On October 5, fifteen years ago, when Emilie Schindler died in a hospital near Berlin, only a few people knew that the world lost a woman of great courage and compassion. While her husband Oskar, the hero of Steven Spielberg’s Oscar-winning movie “Schindler’s List,” was lionized the world over for his spectacular rescue mission, Emilie’s role in the daily acts of kindness and self-sacrifice in saving Jewish lives remained largely unrecognized. Her remarkable, quiet commitment was eclipsed by the more visible activities of her flamboyant husband.
Oskar and Emilie Schindler’s extraordinary story was brought to public attention in l982 when Thomas Keneally’s award-winning book, Schindler’s Ark, was published in England. The Australian novelist embarked on a mission of quest into the life and times of the couple after an incidental visit to a luggage store in Beverly Hills owned by a “Schindler survivor.”

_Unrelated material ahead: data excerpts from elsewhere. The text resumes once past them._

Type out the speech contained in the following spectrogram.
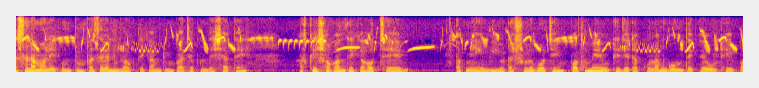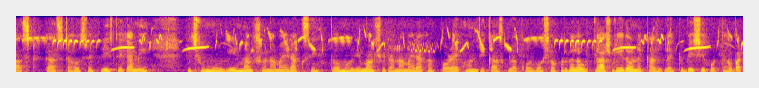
আসসালামু আলাইকুম। টুম্পা সেভেন ব্লগ থেকে আমি টুম্পা আছি আপনাদের সাথে। আজকে সকাল থেকে হচ্ছে আপনি ভিডিওটা শুরু করছি। প্রথমে উঠে যেটা করলাম, ঘুম থেকে উঠে ফার্স্ট কাজটা হচ্ছে ফ্রিজ থেকে আমি কিছু মুরগির মাংস নামাই রাখছি। তো মুরগির মাংসটা নামাই রাখার পর এখন যে কাজগুলো করব, সকালবেলা উঠলে আসলে এই ধরনের কাজগুলো একটু বেশি করতে হয়। বাট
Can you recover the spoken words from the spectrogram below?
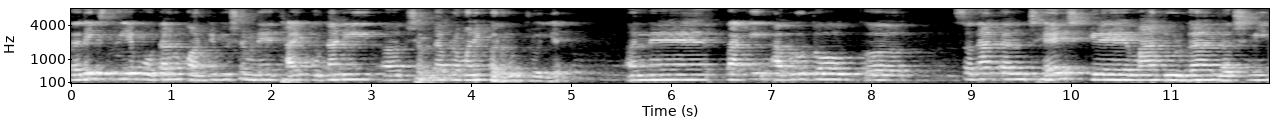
દરેક સ્ત્રીએ પોતાનું કોન્ટ્રીબ્યુશન ને થાય, પોતાની ક્ષમતા પ્રમાણે કરવું જોઈએ. અને બાકી આપણું તો સનાતન છે જ કે માં દુર્ગા, લક્ષ્મી,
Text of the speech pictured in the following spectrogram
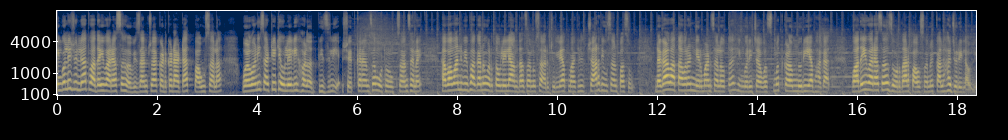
हिंगोली जिल्ह्यात वादळी वाऱ्यासह विजांच्या कडकडाटात पाऊस आला. वळवणीसाठी ठेवलेली हळद भिजली. शेतकऱ्यांचं मोठं नुकसान झालंय. हवामान विभागानं वर्तवलेल्या अंदाजानुसार जिल्ह्यात मागील चार दिवसांपासून ढगाळ वातावरण निर्माण झालं होतं. हिंगोलीच्या वसमत कळमनुरी या भागात वादळी वाऱ्यासह जोरदार पावसानं काल हजेरी लावली.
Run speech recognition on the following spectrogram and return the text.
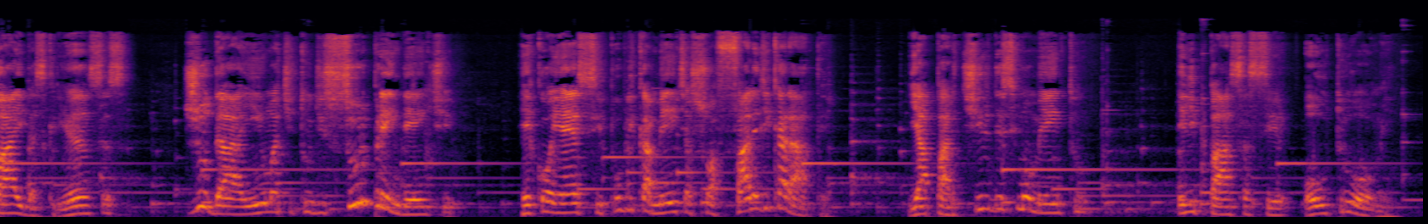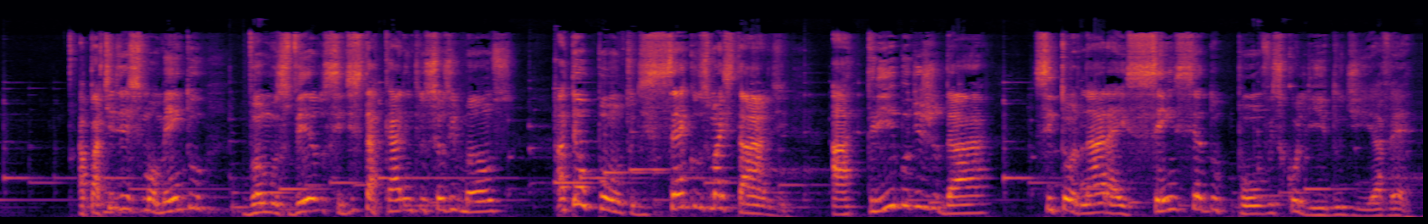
pai das crianças, Judá, em uma atitude surpreendente, reconhece publicamente a sua falha de caráter. E a partir desse momento, ele passa a ser outro homem. A partir desse momento, vamos vê-lo se destacar entre os seus irmãos, até o ponto de séculos mais tarde, a tribo de Judá se tornar a essência do povo escolhido de Yahvé.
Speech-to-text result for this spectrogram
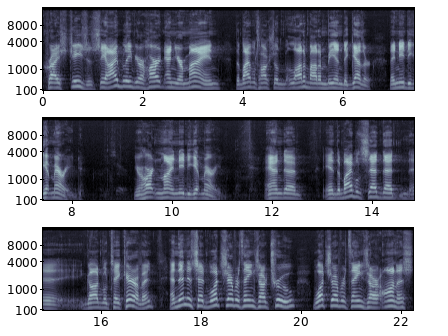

“Beneath Pfefferberg’s shelves of imported Italian leather goods,” the author reveals in the introduction, “I first heard of Oskar Schindler, the German bon vivant, speculator, charmer… and of his salvage of a cross-section of a condemned race during those years now known by the generic name, ‘Holocaust.’” Fascinated by him, the author undertook an extensive research project entailing hundreds of interviews with “Schindler Jews” from the U.S.A., Israel, Australia, West Germany, Austria, Argentina and Brazil, and with the Schindlers’ wartime associates, reading letters and documents deposited at Yad Vashem in Jerusalem and traveling to locations like Cracow, Plaszow and Auschwitz-Birkenau. Based on material these yielded, the author compiled a remarkable record of rescue “at a time when prudent people thanked their lucky stars for their birthright and kept their eyes averted.”
Oskar Schindler, a Sudeten German, moved to Cracow in the wake of the German occupation, and soon became the head of a major industrial concern and a powerful Nazi with influential contacts. One of those contacts was the commandant of the Plaszow concentration camp, Amon Goeth. Through visits to the camp, Oskar Schindler became aware of the atrocities the Jewish inmates suffered. In order to alleviate their plight, he worked out a scheme of requisitioning Jewish workers for his factory and, with the help of Emilie, was able to shelter and eventually save 1,200 Jews, a great number of them snatched from the jaws of Auschwitz’s gas chambers.
Witness after witness told of how Emilie Schindler nursed them back to health. “Emilie worked as quiet as a nun in the clinic,” Keneally wrote. “Those who were well… scarcely noticed her. But to the dying, she was more visible. She fed them semolina, which she got G-d knows where, prepared in her own kitchen.” Jewish women prisoners suffering from dysentery diagnosed by the Jewish doctor as beyond help recovered under her care.
“Mrs. Dresner was brought in, as were dozens of others who could not eat or keep food down. Two girls as well as Lusia the optimist were suffering from scarlet fever. Emilie spooned semolina into Mrs. Dresner for seven days in a row, and the dysentery abated… The teenage Janka Feigenbaum was put in there; she who had bone cancer and would die in any case, even in the best of places. She had at least come to the best of places left to her. Lutek, Janka’s brother, at work on the factory floor, sometimes noticed Emilie moving out of her ground floor apartment with a canister of soup boiled up in her own kitchen for the dying Janka… When Lutek’s glasses were broken, she arranged for them to be repaired. The prescription lay in some doctor’s surgery in Cracow, had lain there since before the ghetto days. Emilie arranged for someone who was visiting Cracow to fetch the prescription and bring back the glasses made up… One wonders if some of Emilie’s kindnesses… may not have been absorbed into the Oskar legend…”
Oskar Schindler died in 1974 and was buried in a final tribute on Jerusalem’s Mount Herzl. In 1993 when Yad Vashem bestowed upon Emilie Schindler the “Righteous Among the Nations” award, the unheralded heroism of the quiet, unassuming German woman born in a small Czechoslovakian village finally received belated recognition.Prof. Livia Bitton-Jackson